What is some practical advice you can give to people interested in being scientists?
Three things that I would say are the most important: having that drive and intellectual curiosity for doing science, finding ways to have opportunities to have research experiences, and being in connection with a mentor that's there to support you. With those three things, that's the key to early success. All of them are equally important.
If you're not excited about what you're doing, it is very hard to become a scientist. You should hopefully be excited about the possibility of doing science. A lot of career transitions require research experience. So being able to do that early, even as a high school student, is really critical. And mentorship is also key. It doesn't necessarily need to be the mentor that you interact with every day; it could be a mentor that is not directly affiliated with your research project or even a mentor that's outside of your university. But having someone that can help guide you through the process is really important.
Are there any stumbling blocks or roadblocks you can advise people to avoid?
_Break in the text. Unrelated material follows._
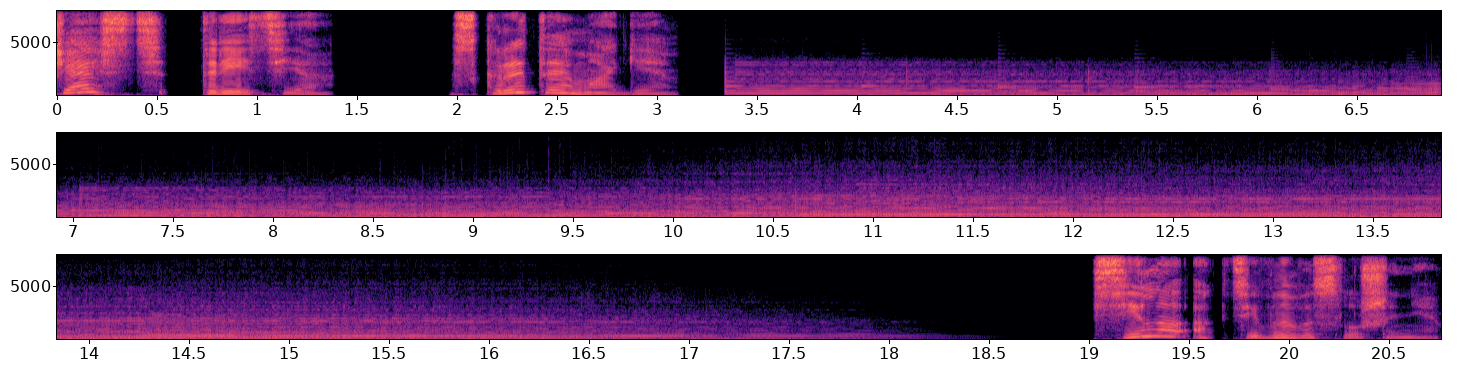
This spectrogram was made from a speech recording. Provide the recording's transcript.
Часть третья. Скрытая магия. Сила активного слушания.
A big stumbling block that I still struggle with and would say a lot of scientists struggle with is this feeling of imposter syndrome. I feel like science is probably one of those areas where being humbled is something that you experience on a day to day basis. There's never a lack of feeling humbled. It almost comes to be an extreme in that people really do doubt themselves. I feel that has been my major stumbling block at times—really trusting I have the skills. Especially as an underrepresented scientist, it gets to be so much worse because you look all around you and there’s definitely not faces that look like you. You start to question whether you're going to be able to make it or not. It does require me to go out of my comfort zone in order to reach out for help.
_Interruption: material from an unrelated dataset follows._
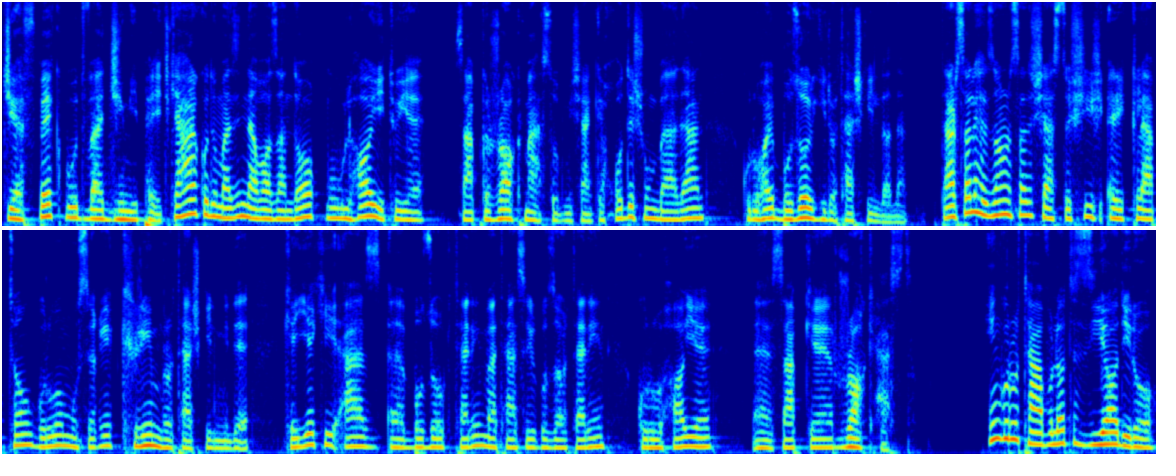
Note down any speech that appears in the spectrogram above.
جف بک بود و جیمی پیج که هر کدوم از این نوازنده ها غولهایی توی سبک راک محسوب میشن که خودشون بعدا گروه های بزرگی رو تشکیل دادن در سال 1966 اریک کلپتون گروه موسیقی کریم رو تشکیل میده که یکی از بزرگترین و تاثیرگذارترین گروه های سبک راک هست این گروه تحولات زیادی رو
Having that community is especially important because this is a common experience for all scientists, pretty much. Knowing that you're not the only one struggling with this feeling of being an imposter is a way to help you get through those struggles. One current group that I'm working with is called the Community of Scholars. We work together on research papers and talk about the struggles of developing community, getting effective mentorship, dealing with imposter syndrome, all common struggles. If you're ever experiencing this as a scientist, know that you're not alone.
“Knowing that you're not the only one struggling with this feeling of being an imposter is a way to help you get through those struggles.”
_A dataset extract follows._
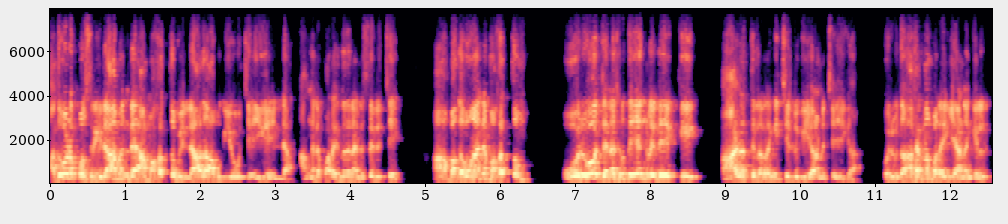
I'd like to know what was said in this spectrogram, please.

Where are your future aspirations?
Within the next five years I hope to have a faculty position at a research institution where I'm also training scientists. Because I'm a person of color, I will specifically gear myself towards making sure that I can help other scientists of color advance as well. I look forward to helping other people pursue their own scientific ideas. I look forward to seeing science become more equitable; that would be an amazing accomplishment.
What is the legacy that you want to leave behind?
Looking back at the end of everything and being happy about how I've improved science and helped others get into science would probably be the biggest thing, probably even more than the scientific ideas themselves. It would be great if I could do both, but as long as I improve the process of becoming a scientist for others, that would be amazing. I hope I could impart a little bit of that legacy at every step in this process. Maybe within the next 10 years if I could train two people. That would be exciting for me.
A part of this is remembering where I come from and how rare or how improbable it was for me to leave a country that was going through genocide to now being a scientist. It's just not something that I would have ever predicted. I guess that's why I'm really open to what the end goal looks like. It already has been so much.